Stored dataset items:
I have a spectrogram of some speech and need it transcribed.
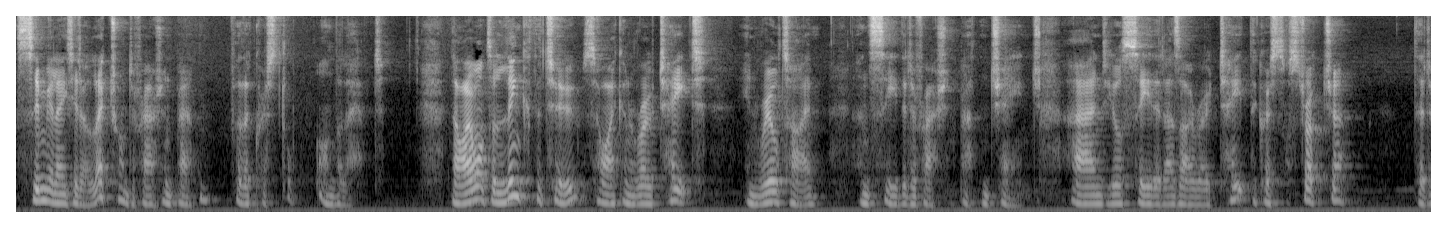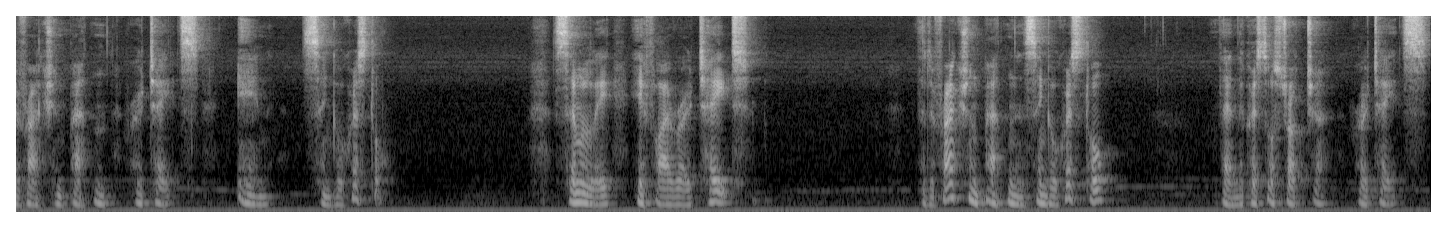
simulated electron diffraction pattern for the crystal on the left. Now I want to link the two so I can rotate in real time and see the diffraction pattern change. And you'll see that as I rotate the crystal structure, the diffraction pattern rotates in SingleCrystal. Similarly, if I rotate the diffraction pattern in SingleCrystal, then the crystal structure rotates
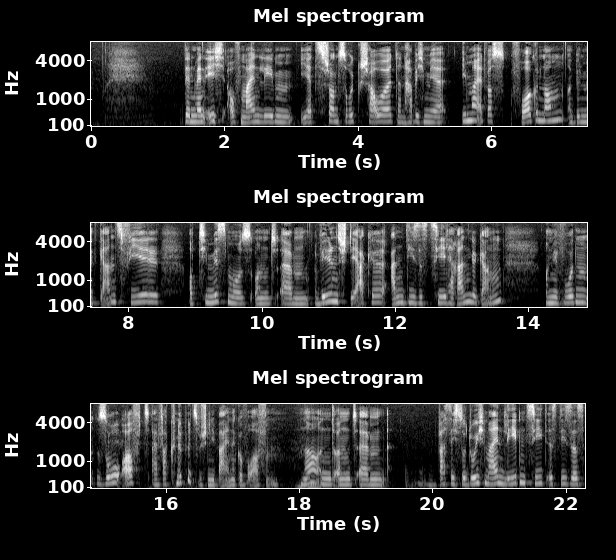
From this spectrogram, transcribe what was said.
Denn wenn ich auf mein Leben jetzt schon zurückschaue, dann habe ich mir immer etwas vorgenommen und bin mit ganz viel Optimismus und ähm, Willensstärke an dieses Ziel herangegangen und mir wurden so oft einfach Knüppel zwischen die Beine geworfen. Ne? Mhm. Ne? Und, und ähm, was sich so durch mein Leben zieht, ist dieses,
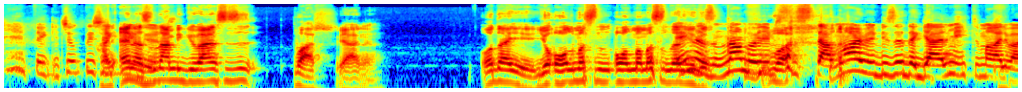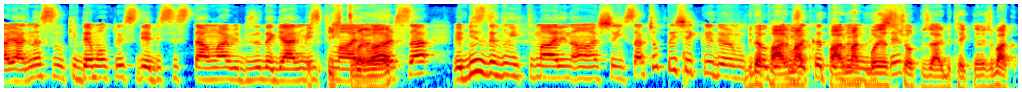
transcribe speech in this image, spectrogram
Peki çok teşekkür Hani en ediyoruz. azından bir güvensizi var yani. O da iyi. Olmasın olmamasından En iyidir. azından böyle bir sistem var ve bize de gelme ihtimali var. Yani nasıl ki demokrasi diye bir sistem var ve bize de gelme İhtimal, ihtimali evet. varsa ve biz de bu ihtimalin aşığıysak çok teşekkür ediyorum bu Bir de parmak parmak boyası için. çok güzel bir teknoloji. Bak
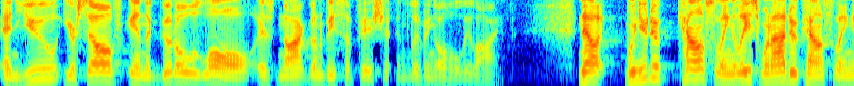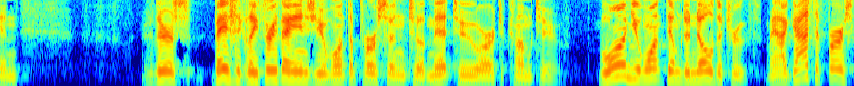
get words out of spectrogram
And you yourself, in the good old law, is not going to be sufficient in living a holy life. Now, when you do counseling, at least when I do counseling, and there's basically three things you want the person to admit to or to come to. One, you want them to know the truth. Man, I got to first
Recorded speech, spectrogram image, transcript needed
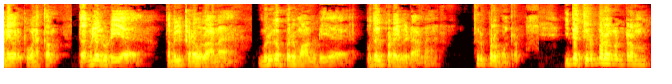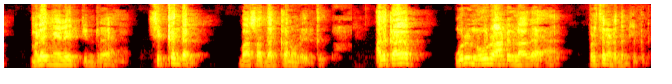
அனைவருக்கும் வணக்கம். தமிழருடைய தமிழ் கடவுளான முருகப்பெருமானுடைய முதல் படை வீடான திருப்பரங்குன்றம். இந்த திருப்பரங்குன்றம் மலை மேலே இருக்கின்ற சிக்கந்தர் பாஷா தர்கான் ஒன்று இருக்குது. அதுக்காக ஒரு நூறு ஆண்டுகளாக பிரச்சனை நடந்துட்டு இருக்குது.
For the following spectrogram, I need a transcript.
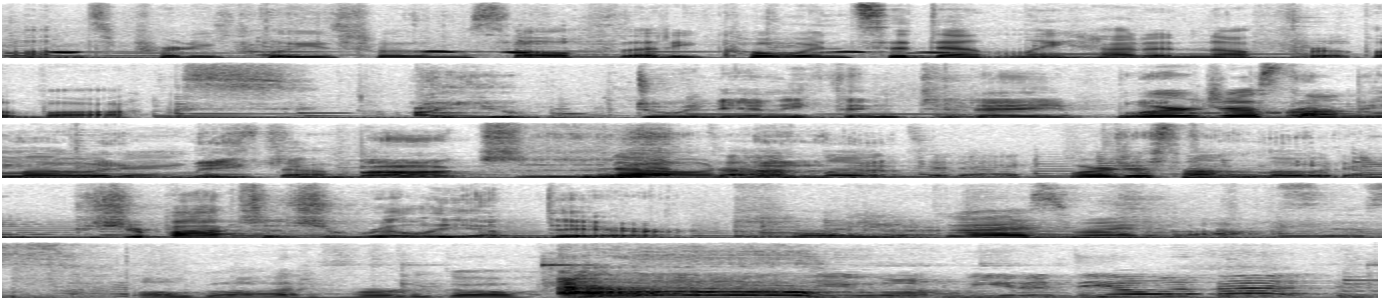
Ron's pretty pleased with himself that he coincidentally had enough for the box. Are you doing anything today? We're just unloading Making stuff. boxes? No, have to no. unload today. We're just unloading. Because your boxes are really up there. Show you guys my boxes. Oh god, vertigo. Do you want me to deal with it? Do you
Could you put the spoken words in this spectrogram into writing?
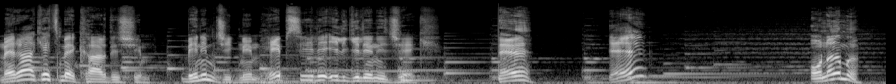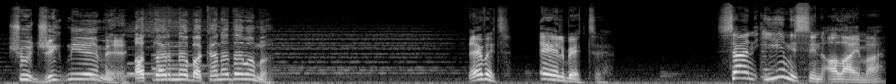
Merak etme kardeşim. Benim cigmim hepsiyle ilgilenecek. Ne? De? Ona mı? Şu Jigme'ye mi? Atlarına bakan adama mı? Evet, elbette. Sen iyi misin Alayma?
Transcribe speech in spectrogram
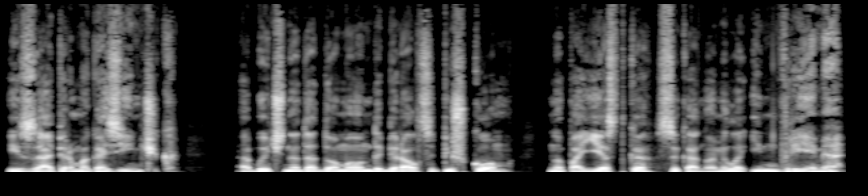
и запер магазинчик. Обычно до дома он добирался пешком, но поездка сэкономила им время.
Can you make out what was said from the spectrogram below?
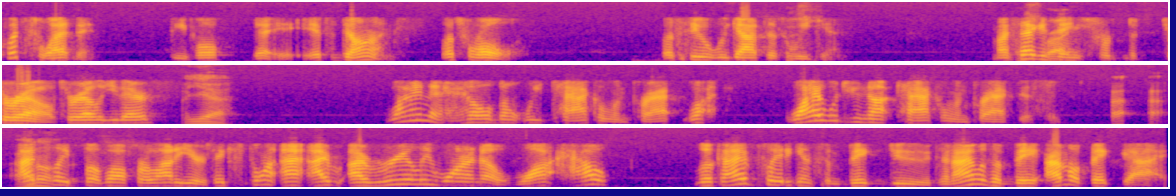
quit sweating people. It's done. Let's roll. Let's see what we got this weekend. My second right. thing's for Terrell. Terrell, you there? Yeah. Why in the hell don't we tackle in practice? Why, why would you not tackle in practice? I, I, don't- played football for a lot of years. Explain. I I, I really want to know why. How? Look, I have played against some big dudes, and I was a big. I'm a big guy,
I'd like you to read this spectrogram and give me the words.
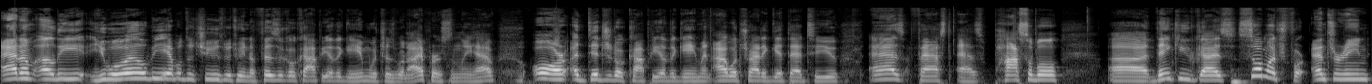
Adam Ali, you will be able to choose between a physical copy of the game, which is what I personally have, or a digital copy of the game, and I will try to get that to you as fast as possible. Uh, thank you guys so much for entering.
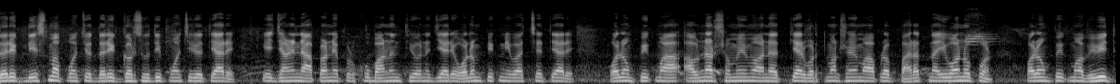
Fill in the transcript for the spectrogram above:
દરેક દેશમાં પહોંચ્યો, દરેક ઘર સુધી પહોંચી રહ્યો ત્યારે એ જાણીને આપણને પણ ખૂબ આનંદ થયો. અને જ્યારે ઓલિમ્પિકની વાત છે ત્યારે ઓલિમ્પિકમાં આવનાર સમયમાં અને અત્યારે વર્તમાન સમયમાં આપણા ભારતના યુવાનો પણ ઓલિમ્પિકમાં વિવિધ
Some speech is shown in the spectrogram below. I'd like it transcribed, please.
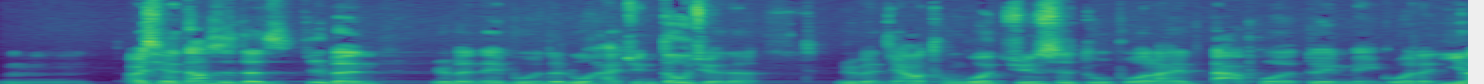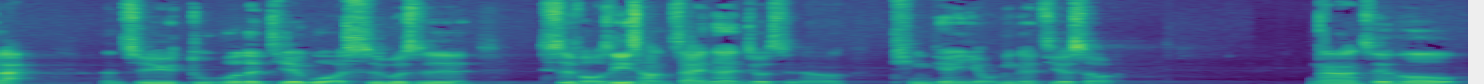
嗯，而且当时的日本日本内部的陆海军都觉得。日本将要通过军事赌博来打破对美国的依赖。那至于赌博的结果是不是是否是一场灾难，就只能听天由命的接受了。那最后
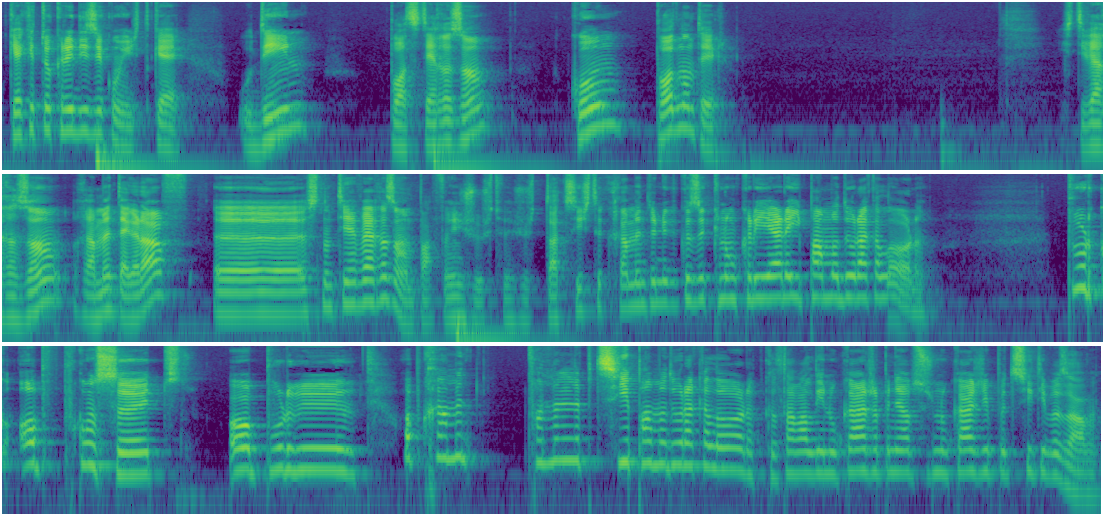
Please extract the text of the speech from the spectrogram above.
O que é que eu estou a querer dizer com isto? Que é, o Dean pode ter razão, como pode não ter. E se tiver razão, realmente é grave. Uh, se não tiver razão, pá, foi injusto. Foi injusto o taxista que realmente a única coisa que não queria era ir para a Amadora àquela hora. Porque, ou por preconceito, ou por. Ou porque realmente pá, não lhe apetecia para a Amadora àquela hora. Porque ele estava ali no cais, apanhava pessoas no cais e para o sítio e basava.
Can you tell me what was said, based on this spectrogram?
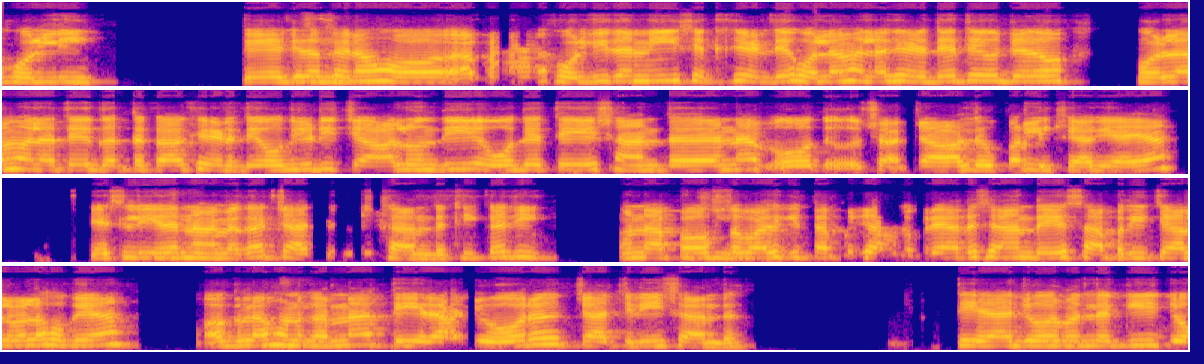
ਹੋਲੀ ਤੇ ਜਦੋਂ। ਫਿਰ ਉਹ ਆਪਾਂ ਹੋਲੀ ਦਾ ਨਹੀਂ ਸਿੱਖ ਖੇਡਦੇ ਹੋਲਾ ਮਹੱਲਾ ਖੇਡਦੇ ਤੇ ਉਹ ਜਦੋਂ ਹੋਲਾ ਮਹੱਲਾ ਤੇ ਗੱਤਕਾ ਖੇਡਦੇ ਉਹਦੀ ਜਿਹੜੀ ਚਾਲ ਹੁੰਦੀ ਹੈ ਉਹਦੇ ਤੇ ਛੰਦ ਨਾ ਉਹ ਚਾਲ ਦੇ ਉੱਪਰ ਲਿਖਿਆ ਗਿਆ ਆ ਇਸ ਲਈ ਇਹਦਾ। ਨਾਮ ਹੈਗਾ ਚਾਚਰੀ ਛੰਦ ਠੀਕ ਹੈ ਜੀ ਹੁਣ ਆਪਾਂ ਉਸ। ਤੋਂ ਬਾਅਦ ਕੀਤਾ ਭੁਜੰਗ ਪ੍ਰਿਆ ਤੇ ਛੰਦ ਇਹ ਸੱਪ ਦੀ ਚਾਲ ਵਾਲਾ ਹੋ ਗਿਆ ਅਗਲਾ ਹੁਣ। ਕਰਨਾ ਤੇਰਾ ਜੋਰ ਚਾਚਰੀ ਛੰਦ ਤੇਰਾ ਜੋਰ। ਮਤਲਬ ਕਿ ਜੋ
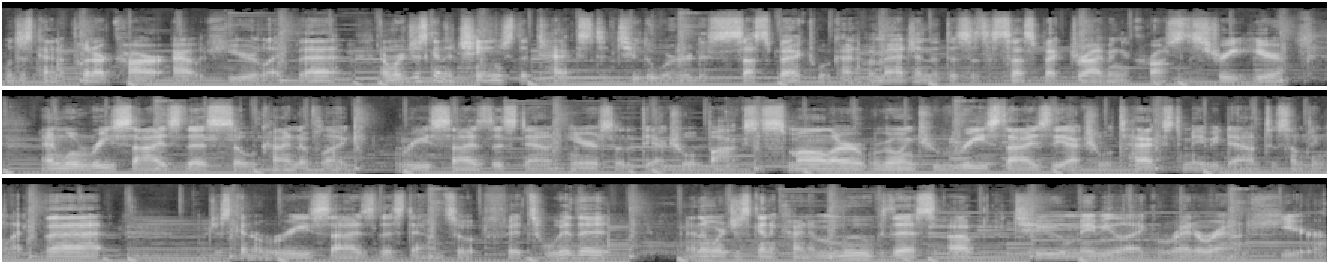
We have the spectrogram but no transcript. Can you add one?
We'll just kind of put our car out here like that. And we're just gonna change the text to the word suspect. We'll kind of imagine that this is a suspect driving across the street here. and we'll resize this so we'll kind of like resize this down here so that the actual box is smaller. We're going to resize the actual text maybe down to something like that. I'm just gonna resize this down so it fits with it. And then we're just gonna kind of move this up to maybe like right around here.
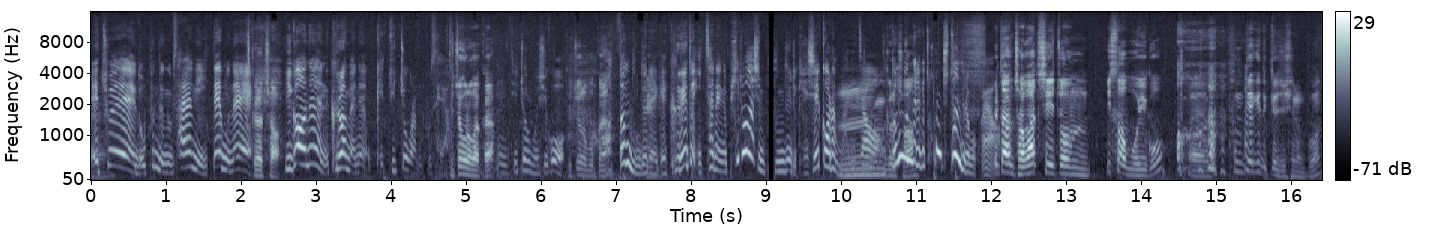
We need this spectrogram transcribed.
네. 애초에 높은 등급 사양이기 때문에 그렇죠. 이거는 그러면은 오케이 뒤쪽으로 한번 보세요. 뒤쪽으로 갈까요? 음, 뒤쪽으로 보시고 뒤쪽으로 볼까요? 어떤 분들에게 그래도 이 차량이 필요하신 분들이 계실 거란 음, 말이죠. 어떤 그렇죠. 분들에게 조금 추천드려볼까요? 일단 저같이 좀 있어 보이고 예, 품격이 느껴지시는 분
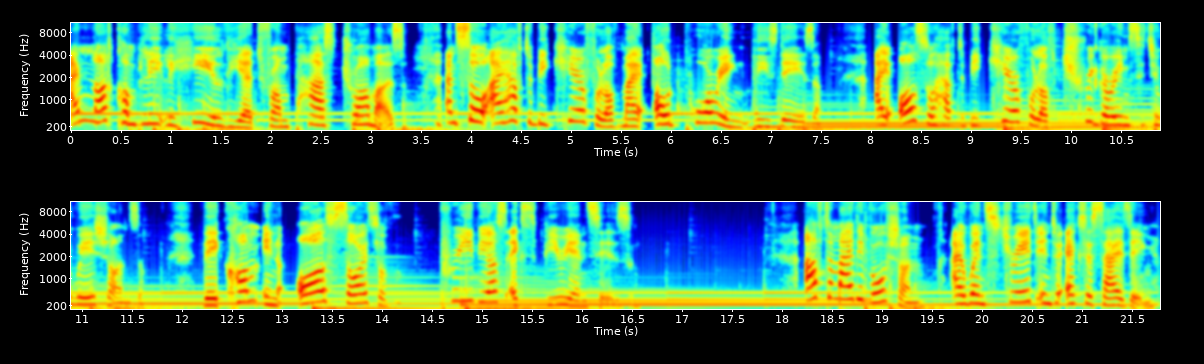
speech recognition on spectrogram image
I'm not completely healed yet from past traumas, and so I have to be careful of my outpouring these days. I also have to be careful of triggering situations. They come in all sorts of previous experiences. After my devotion, I went straight into exercising.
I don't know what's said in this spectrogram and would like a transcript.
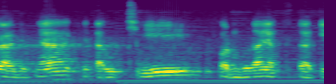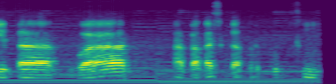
selanjutnya kita uji formula yang sudah kita buat apakah sudah berfungsi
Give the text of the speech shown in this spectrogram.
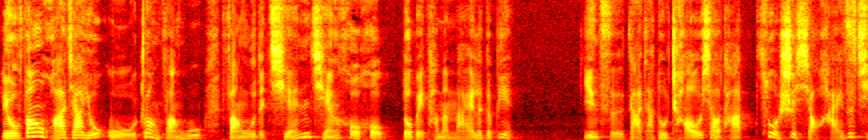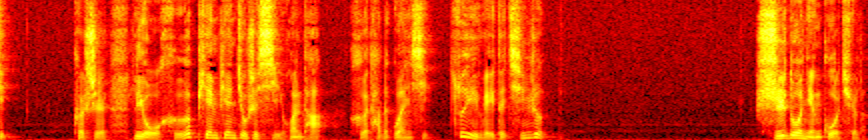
柳芳华家有五幢房屋，房屋的前前后后都被他们埋了个遍，因此大家都嘲笑他做事小孩子气。可是柳河偏偏就是喜欢他，和他的关系最为的亲热。十多年过去了，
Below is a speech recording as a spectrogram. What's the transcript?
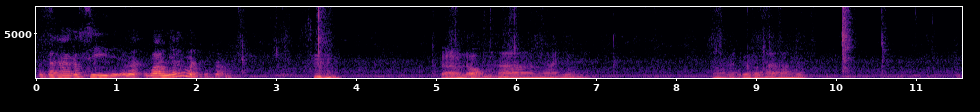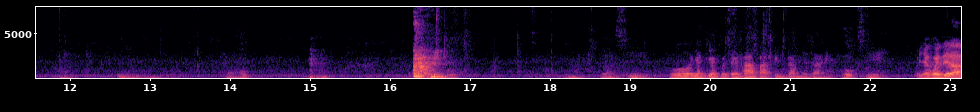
มันจะหากับสีเดี๋ยวมาว่าเนี้ยมันก็แต่มันออกหาหาเอียวหาเอียวต้องหาหาหกหาหกหาสี่ โอ้ยอยากอยากไปใส่ผ้าปากเป็นตำอยู่ตายหกสี่ไปยังไปได้ล่ะ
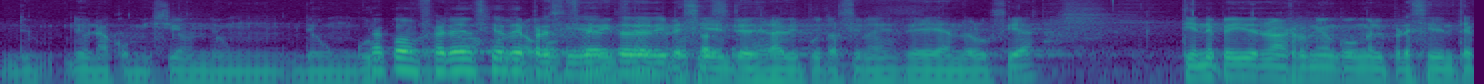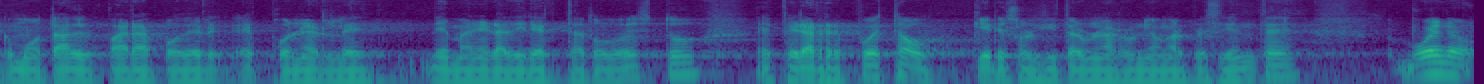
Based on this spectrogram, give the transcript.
de, una comisión, de un, de un grupo. Una conferencia de, presidentes de, presidentes de las Diputaciones de Andalucía. ¿Tiene pedido una reunión con el presidente como tal para poder exponerle de manera directa todo esto? ¿Espera respuesta o quiere solicitar una reunión al presidente? Bueno,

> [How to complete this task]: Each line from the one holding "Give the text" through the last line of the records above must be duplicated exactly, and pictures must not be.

> [Answer to the problem]:
Give the text of the speech shown in this spectrogram.
柳芳华家有五幢房屋，房屋的前前后后都被他们埋了个遍，因此大家都嘲笑他做事小孩子气。可是柳河偏偏就是喜欢他，和他的关系最为的亲热。十多年过去了，
Below is a speech recording as a spectrogram. What's the transcript?
มันจะหากับสีเดี๋ยวมาว่าเนี้ยมันก็แต่มันออกหาหาเอียวหาเอียวต้องหาหาหกหาหกหาสี่ โอ้ยอยากอยากไปใส่ผ้าปากเป็นตำอยู่ตายหกสี่ไปยังไปได้ล่ะ
Based on this spectrogram, give the transcript.
de, una comisión, de un, de un grupo. Una conferencia de, presidentes de, presidentes de las Diputaciones de Andalucía. ¿Tiene pedido una reunión con el presidente como tal para poder exponerle de manera directa todo esto? ¿Espera respuesta o quiere solicitar una reunión al presidente? Bueno,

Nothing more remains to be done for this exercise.